- 52-year-old David Headley was found guilty of assisting the militants who carried out the 2008 attacks in Mumbai that left more than 160 people dead. His role was scouting locations, but he also revealed that he had planned an attack on the Danish newspaper that published cartoons of Muhammed, which would have resulted in the beheading of the entire staff. Yikes.
- In Pakistan, two rival Islamist militant groups (Tehrek-e-Taliban and Ansarul Islam) have begun scuffling near the Afghanistan border, the latest flurry of attacks leaving at least 24 dead.

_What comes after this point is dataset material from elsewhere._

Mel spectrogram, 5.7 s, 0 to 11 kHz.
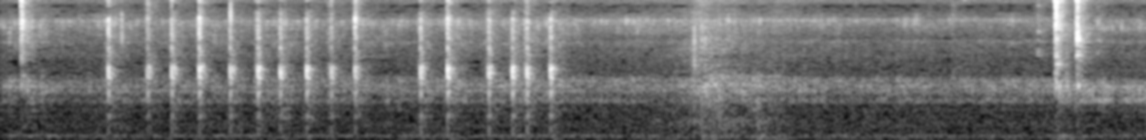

- This was from my week off, but it still needs to be mentioned: Remember that horrific story from India regarding a women being gang-raped on a bus and, ultimately, dying from her injuries? Merely a week later, a creepily-similar incident occurred, seven men gang-raping a woman on a bus, this time with the bus driver acting as an accomplice.
- The Guardian detailed how the Vatican has been spending the last 80-plus years building up a global property empire with money that was given to the church back in 1929 by Mussolini, payment for the papacy legitimizing his fascist regime. In other words, the church continues to profit from helping a facilitate a dictator's takeover.
- A female GOP state representative from New Mexico presented a bill that'd prevent women who are raped and impregnated from getting an abortion because they would be “tampering with evidence.”
- If you haven't been following the saga of Notre Dame linebacker Manti Te'o and his fake dead girlfriend, well, it's a pretty amazing story that you should spend the next half hour getting caught up on. It's a bit too labyrinthian of a tale for me to do a legitimate job of summing up here. In any case, one of the side-stories was that Te'o's mother apparently spent a good amount of time trying to coerce her son's girlfriend, who didn't exist, to convert to Mormonism.
- With arguments surrounding the constitutionality of California's Proposition 8 just about to get underway in the Supreme Court, a whole lot of crazies started coming out of the woodwork to do some protesting.
- The LA Times has a pretty great story about a sexually-abusive priest, and how one of his victims found solace after reading the priest's confession.
- Speaking of priests gone wrong, in Philadelphia, a Franciscan friar, who was accused of sexually abusing children in Ohio and Pennsylvania, killed himself.
- And Our Person of the Week: Generally, this space is allocated to those who stand up in the face of religious dogma. This week, though, the title is going to whatever motherfucker owns this amazing anti-abortion truck. Because, c'mon, just look at it.
Previously - Subtle Forces